In 2005 Dr. Russell published a 2 year follow-up study to his original article published in 2003. Russell contacted a sample of the participants 2 years after completing treatment and found:
- Over 80% of parents contacted perceived wilderness therapy as effective
- 83 percent of adolescents were doing better
- Of the 83 percent, 58 percent were doing well or very well
- 17 percent were still “struggling.”
- Over 90% of adolescents contacted perceived wilderness therapy as effective
- Participants were also doing well in school
- 86 percent were in high school or college, or had graduated from high school and were working.
- 7 percent had graduated from high school but were living at home and “doing nothing;”
- 6 percent had not graduated from high school, were living at home, and working or “doing nothing,”
- 1 participant was in prison.
- A majority reported that family communication had improved.
Russell, K.C. (2005). Two years later: A qualitative assessment of youth-well-being and the role of aftercare in outdoor behavioral healthcare treatment. Child and Youth Care Forum, 34, 3, 209-239.
Living up to our commitment of quality wilderness therapy treatment
What’s Happening Now?
RedCliff Ascent contributes to the National Association of Therapeutic Schools and Programs (NATSAP) research database. Each year NATSAP produces a report summarizing RedCliff’s research efforts for that year. In 2012, RedCliff continued to produce high quality research outcomes. The NATSAP reported concluded:
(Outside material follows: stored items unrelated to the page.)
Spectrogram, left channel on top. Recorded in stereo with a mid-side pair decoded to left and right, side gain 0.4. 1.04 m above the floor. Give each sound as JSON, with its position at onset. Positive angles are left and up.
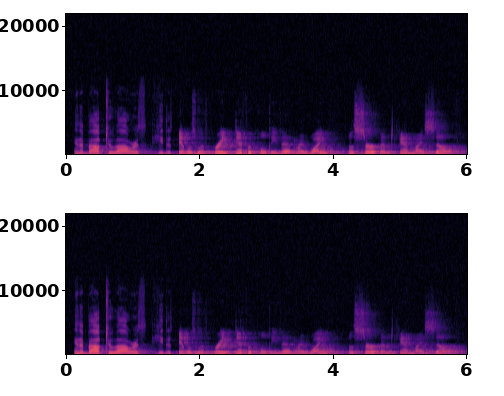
{"t": 0.1, "sound": "a man speaking", "azimuth_deg": -40, "distance_m": 0.7}
{"t": 1.7, "sound": "a woman speaking", "azimuth_deg": 40, "distance_m": 2.0}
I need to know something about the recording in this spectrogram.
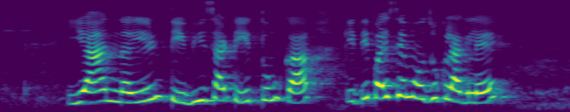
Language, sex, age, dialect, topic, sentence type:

“Redcliff substantially increased contributions of YOQ 2.0 [Parent Report and Self Report] assessments at intake, discharge, and post-discharge from 2012-2013. Redcliff has sufficient matched youth report data from intake through post-discharge to state that, on average, Redcliff clients arrive at the program with clinically significant levels of behavioral and emotional dysfunction, are within the healthy range of functioning upon completion of the program, and these gains are maintained at 6-12 months post discharge.”
CONTINUE to part 3 of the research Series: “Is Wilderness Therapy Safe?”